Several types of assistive devices are available for people who have significant hearing loss, including
Light alerting systems that enable people to know when the doorbell is ringing or a baby is crying.
Special sound systems that help people hear in theaters, churches, or other places where there is competing noise.
Many television programs that carry closed captioning, with the dialog shown as visible text.
Telephone communication devices that provide a written version of the conversation.
Lip reading (speech reading) is an important skill for people who have decreased hearing. It is particularly important for people who can hear but have trouble discriminating sounds, typically those with age-related hearing loss. Observing the position of a speaker's lips allows people to recognize which consonant is being spoken. Because people whose hearing loss affects high frequencies are unable to understand consonant sounds, lip reading can significantly improve the comprehension of speech.

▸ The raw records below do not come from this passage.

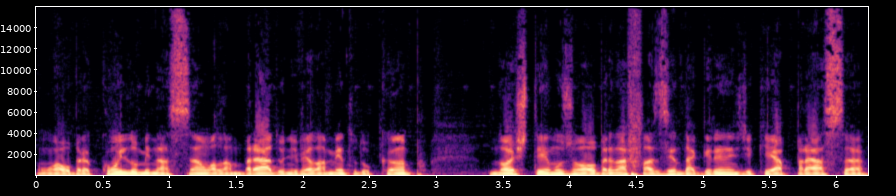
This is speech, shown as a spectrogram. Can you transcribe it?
uma obra com iluminação, alambrado, nivelamento do campo. Nós temos uma obra na Fazenda Grande, que é a praça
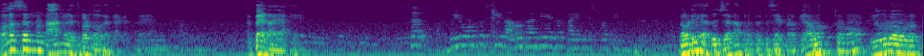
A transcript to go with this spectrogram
ಹೊಲಸನ್ನು ನಾನು ಎತ್ಕೊಂಡು ಹೋಗ್ಬೇಕಾಗತ್ತೆ. ಬೇಡ ಯಾಕೆ? ನೋಡಿ, ಅದು ಜನ ಡಿಸೈಡ್ ಮಾಡೋದು ಯಾವತ್ತೂ ಇವರು ಅವರು ಅಂತ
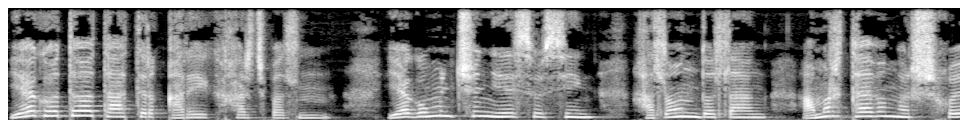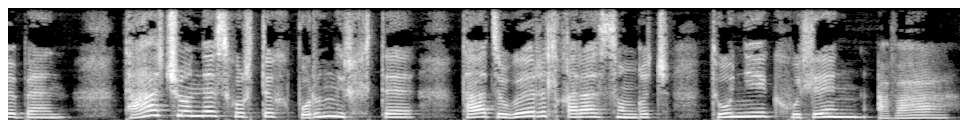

Lip reading and other strategies for coping with hearing loss are sometimes taught by hearing professionals in a program called aural rehabilitation. In addition to training in lip reading, people are taught to gain control over their listening environment by learning to anticipate difficult communication situations and modifying or avoiding them. For example, at the beginning of a telephone conversation, people can identify themselves as being hearing-impaired. In direct conversations, people may ask the speaker to face them. People with hearing loss who are eating at a restaurant may want to
People with profound hearing loss often communicate using sign language. American Sign Language (ASL) is the version most widely used in the United States. Other forms of language using visual signs include Signed English, Signing Exact English, and Cued Speech. Around the world, it has been estimated that there are over 300 unique sign languages, with different countries, cultures, and villages having their own unique form of sign language.